“PCOM has become one of the leading osteopathic schools in the United States,” Petree said. “Our graduates are well-trained in all aspects of modern medicine, across all medical and surgical specialties with a foundation in osteopathic medicine.”

These precepts, Petree explained, include recognizing the body, mind and spirit as a single unit, capable of self-regulation and self-healing.
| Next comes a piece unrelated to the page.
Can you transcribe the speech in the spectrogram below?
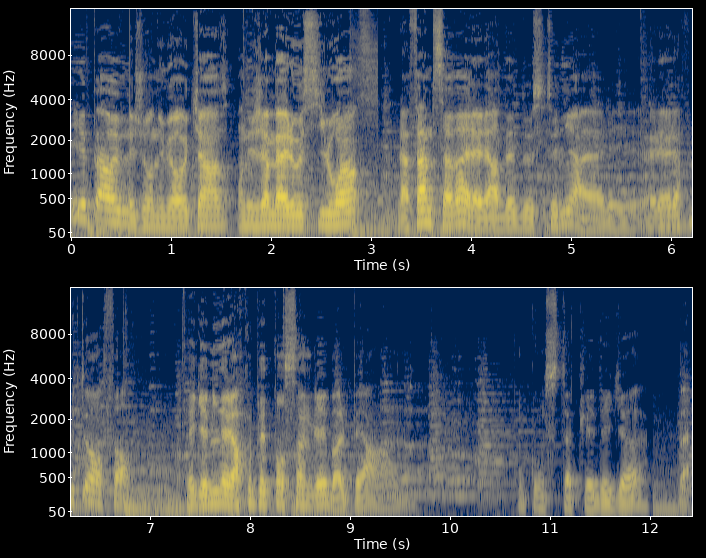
Il est pas revenu. Jour numéro 15, on n'est jamais allé aussi loin. La femme, ça va, elle a l'air de se tenir, elle, est, elle a l'air plutôt en forme. La gamine a l'air complètement cinglée, bah le père... Hein. On constate les dégâts. Bah,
This incorporates the use of hands-on osteopathic diagnosis and treatment to maximize the health of patients integrated into a comprehensive approach that includes the full scope of the practice of medicine and surgery, she added.
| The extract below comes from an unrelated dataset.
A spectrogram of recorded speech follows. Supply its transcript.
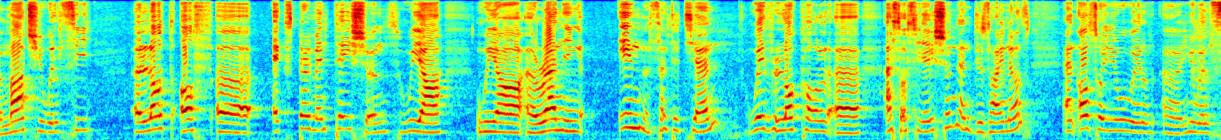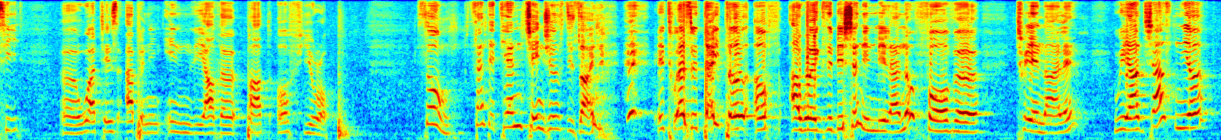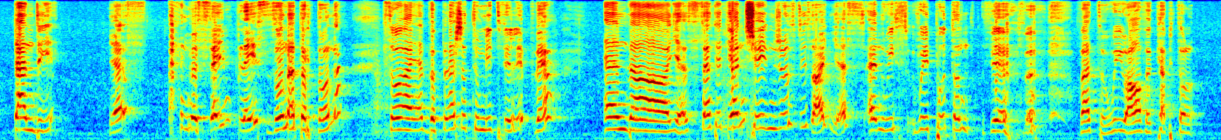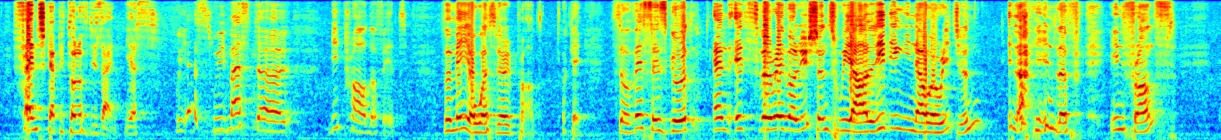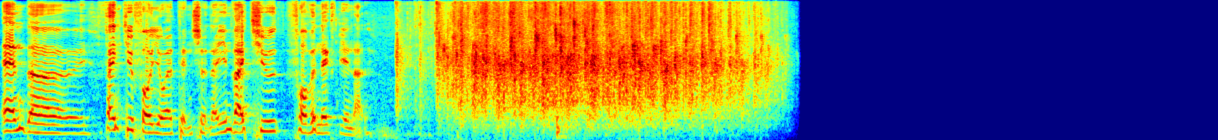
March, you will see a lot of uh, experimentations we are, we are uh, running in Saint-Etienne with local uh, association and designers. And also you will, uh, you will see uh, what is happening in the other part of Europe. So, Saint-Etienne changes design. it was the title of our exhibition in Milano for the Triennale. We are just near Dundee, Yes? in the same place, Zona Tortona. So I had the pleasure to meet Philippe there. And uh, yes, Saint-Étienne changes design, yes. And we, we put on the, the, that we are the capital, French capital of design, yes. We, yes, we must uh, be proud of it. The mayor was very proud. Okay, so this is good. And it's the revolutions we are leading in our region, in, in, the, in France. And uh, thank you for your attention. I invite you for the next Biennale.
Fuller and Petree encourage prospective students to learn more about osteopathic medicine in general and PCOM in particular.
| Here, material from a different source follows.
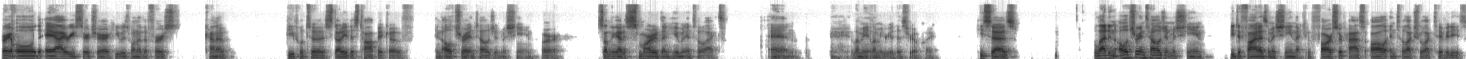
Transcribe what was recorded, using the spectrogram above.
very old AI researcher. He was one of the first kind of people to study this topic of an ultra intelligent machine or something that is smarter than human intellect. And eh, let me let me read this real quick. He says, "Let an ultra intelligent machine be defined as a machine that can far surpass all intellectual activities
“Our past is meaningful and interesting,” Fuller said. “and our future is bright.”